Monday, May 18, 2009

Independence Days Challenge

I'm participating in Sharon's Independence Days Challenge this year. Reports are "due" on Mondays, so here's mine. We've done well this past week, probably our best so far this year.

Planted: Popcorn, soup beans, potatoes, mixed lettuces, salad burnett, and a few sunflowers both planted and transplanted. Some few of the late season potatoes I planted in buckets to test out how well they produce in containers, which will allow for easy mounding and harvest. More kale. My early kale transplants are being ravaged by slugs, which I haven't previously had much trouble with. Diatomaceous earth is now on my shopping list. Started pre-sprouting melon and squash seeds last night. All my heat loving seedlings are begging to be in the ground already, but we have overnight temperatures in the 30s F (!) predicted for the next few nights. This is when my June 1st planting date for tomatoes makes sense to me.

Harvested: Lettuce, lettuce, and more lettuce, arugula, various herbs, and volunteer greens (dandelion, fat hen, prickly lettuce, and mustard greens) for the girls. The girls have been steady with the eggs. That's about all we've got right now.

Preserved: Nothing last week. Not much yet available for preserving.

Waste reduction: I've begun "saving" tin cans for a self-watering container project. They're actually from relatives, as we just aren't eating much from cans these days. Still, they're out of the waste stream. We'll need quite a few of them. They're intended for large containers to hold fig trees and a lemon tree next year. (More on this when the project is underway.)

I'm also seeing more need to provide my worm bin with regular feedings of kitchen scraps and newspaper (we get a free weekly delivered to us whether we want it or not). I guess either they're more active as the temperature increases, or their population is growing, or both.

The girls are getting some of my failed baking projects that I salvaged in the freezer as their daily treats. They don't seem to care when breads or English muffins don't rise properly. (The hazards of only baking when it's really, really cold.)

Took a large load of corrugated cardboard to the recycling center.

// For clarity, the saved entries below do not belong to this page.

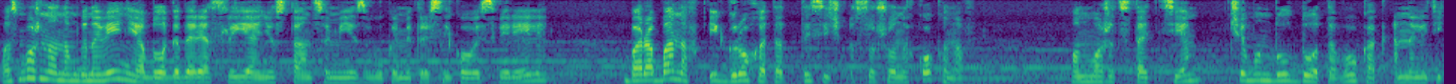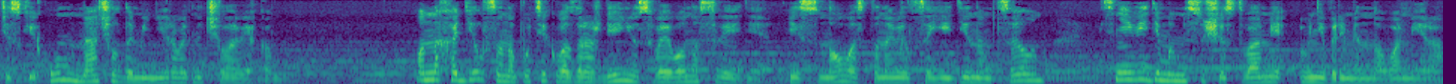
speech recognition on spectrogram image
Возможно, на мгновение, благодаря слиянию с танцами и звуками тростниковой свирели, барабанов и грохота тысяч сушеных коконов – он может стать тем, чем он был до того, как аналитический ум начал доминировать над человеком. Он находился на пути к возрождению своего наследия и снова становился единым целым с невидимыми существами вневременного мира.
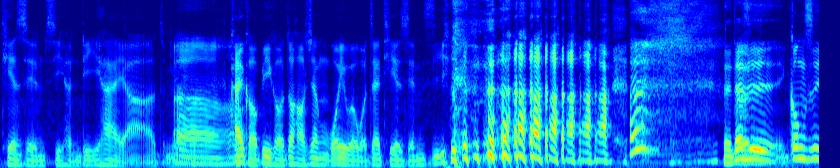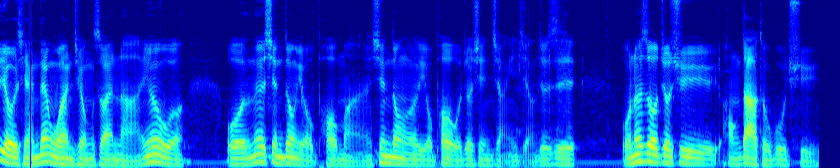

Build Community Food Systems: I took the first contribution from my Plant A Row project to the food bank last week on a rainy day. Three heads of lettuce and a yogurt container full of herbs. The relatives of mine who had agreed to Plant their own Rows didn't have anything ready to contribute, but we've agreed to twice-a-month delivery dates for our garden produce. I also roped in a friend of the family with a large garden to participate in our next drop off. This is the first time I've had anything to report in this category so far. But for the next few months it should be fairly regular.

Preparation and Storage: Bought some extra beans, soy sauce, baking powder, and coconut milk at the store this week. Oh! and I ordered some extra elderberry zinc lozenges for colds and sore throats. The spousal unit liked them so much he was eating them like candy. This stash is getting hidden. Froze two of the Lemon-Coconut breads I made last week. Looked for extra large canning jars this week without any luck. I should do something about preserving some of the herbs this week.

Eat the food: Made a nice pair of bean dips to use up some dried beans. Found and used a surprise bag of frozen kale from last year's garden. We're eating lettuce just as fast as we can. Used up some frozen lemon juice, fresh eggs, and a lot of unsweetened coconut flake in those lovely Lemon-Coconut breads.

All in all, it was a pretty good week.


Roxanne said...

I'm curious as to what types of soup beans you plant, as I've never heard of someone having those in their garden before.

Kate said...

Roxanne, I planted two different kinds this year. Cherokee Trail of Tears was what I planted last year. I planted those this year too, and also added the Hutterite soup bean. They're both heirloom beans and specially designated for the Ark of Taste by Slow Food International. Both are available through Seed Savers Exchange.

We're not big on green beans, but we love dried beans. I found them surprisingly easy to grow, and I love the added benefit of them adding nitrogen to my garden soils.

Anonymous said...

Yes, lettuce seems to be the order of the day over here too. But with all the flavors, varieties.... it is like a different meal depending on the handfuls that I happened to pick that day. I've never heard of the kitchen scraps/newspaper delivery before, is that a program like a CSA that you sign up for?

Kate said...

Livinginalocalzone, I can't tell whether you're pulling my leg or not, but your comment gave me a chuckle. It's just the newspaper that shows up each week. It's a free weekly paper, only a few pages thick. The kitchen scraps are what we generate ourselves. But I LOVE the concept of a "kitchen scrap" delivery or CSA. What a hoot that would be!

I know what you mean about the lettuce varieties too. We have four or five kinds right now, and I haven't even planted all the types of seed I ordered yet this year.

pelenaka said...

"This is when my June 1st planting date for tomatoes makes sense to me", True that Kate. As hard as it is not to plant those toms patience has it's just rewards.
Just wish it wasn't in July!

Kate said...

pelenaka, yes, this is much on my mind this morning as we had a frost last night. It was only supposed to get down to 35, but the grass was frosted in spots. I'm glad I covered the lettuce last night too.